### What you are asked to do
Give again, exactly and only, the lines running from the one with "From the spectrogram alone, what" to the end of the material below; leave out pictures.

Top of Available records

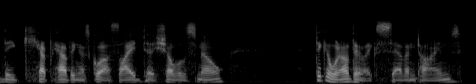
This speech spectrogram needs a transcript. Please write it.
they kept having us go outside to shovel the snow. I think I went out there like seven times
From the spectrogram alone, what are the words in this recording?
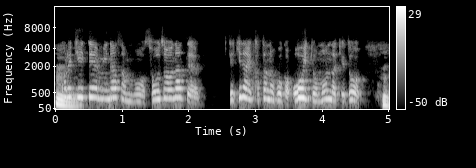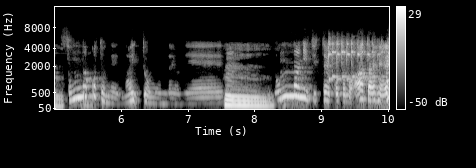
うんこれ聞いて皆さんも想像なんてできない方の方が多いと思うんだけど、うん。そんなことね、ないと思うんだよね。うん。どんなにちっちゃいことも、あ、大変。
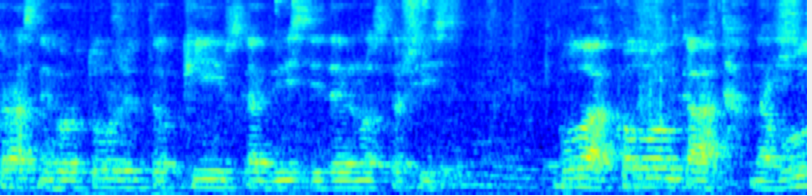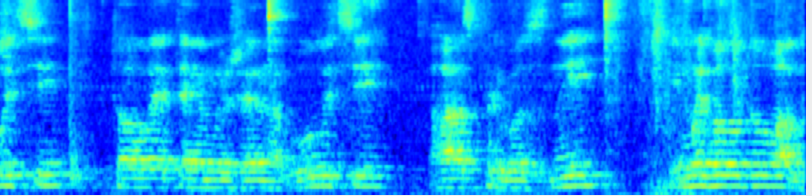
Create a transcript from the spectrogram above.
красний гуртожиток Київська 296. Була колонка на вулиці, туалети МЖ на вулиці, газ привозний, і ми голодували.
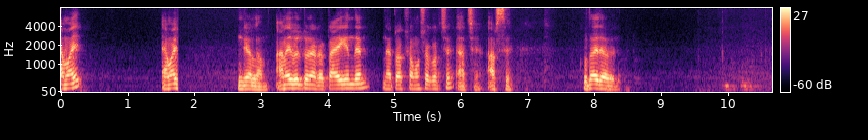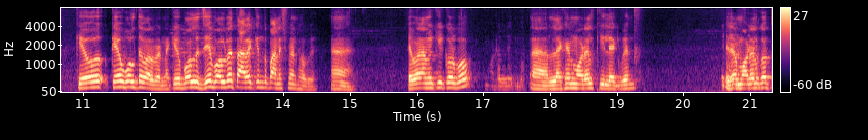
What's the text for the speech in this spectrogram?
এমআই এমআই গেলাম। Unable to network try again then network সমস্যা করছে? আচ্ছা আসছে। কোথায় যাবেন? কেউ কেউ বলতে পারবেন না। কেউ বললে যে বলবে তারে কিন্তু পানিশমেন্ট হবে। হ্যাঁ। এবার আমি কি করব? মডেল লিখব। হ্যাঁ, লেখেন মডেল কি লিখবেন? এটা মডেল কত?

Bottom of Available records

### Task answer
From the spectrogram alone, what are the words in this recording?
うんこれ聞いて皆さんも想像なんてできない方の方が多いと思うんだけど、うん。そんなことね、ないと思うんだよね。うん。どんなにちっちゃいことも、あ、大変。
Create a transcript from the spectrogram above.
красний гуртожиток Київська 296. Була колонка на вулиці, туалети МЖ на вулиці, газ привозний, і ми голодували.
What's the text for the speech in this spectrogram?
এমআই এমআই গেলাম। Unable to network try again then network সমস্যা করছে? আচ্ছা আসছে। কোথায় যাবেন? কেউ কেউ বলতে পারবেন না। কেউ বললে যে বলবে তারে কিন্তু পানিশমেন্ট হবে। হ্যাঁ। এবার আমি কি করব? মডেল লিখব। হ্যাঁ, লেখেন মডেল কি লিখবেন? এটা মডেল কত?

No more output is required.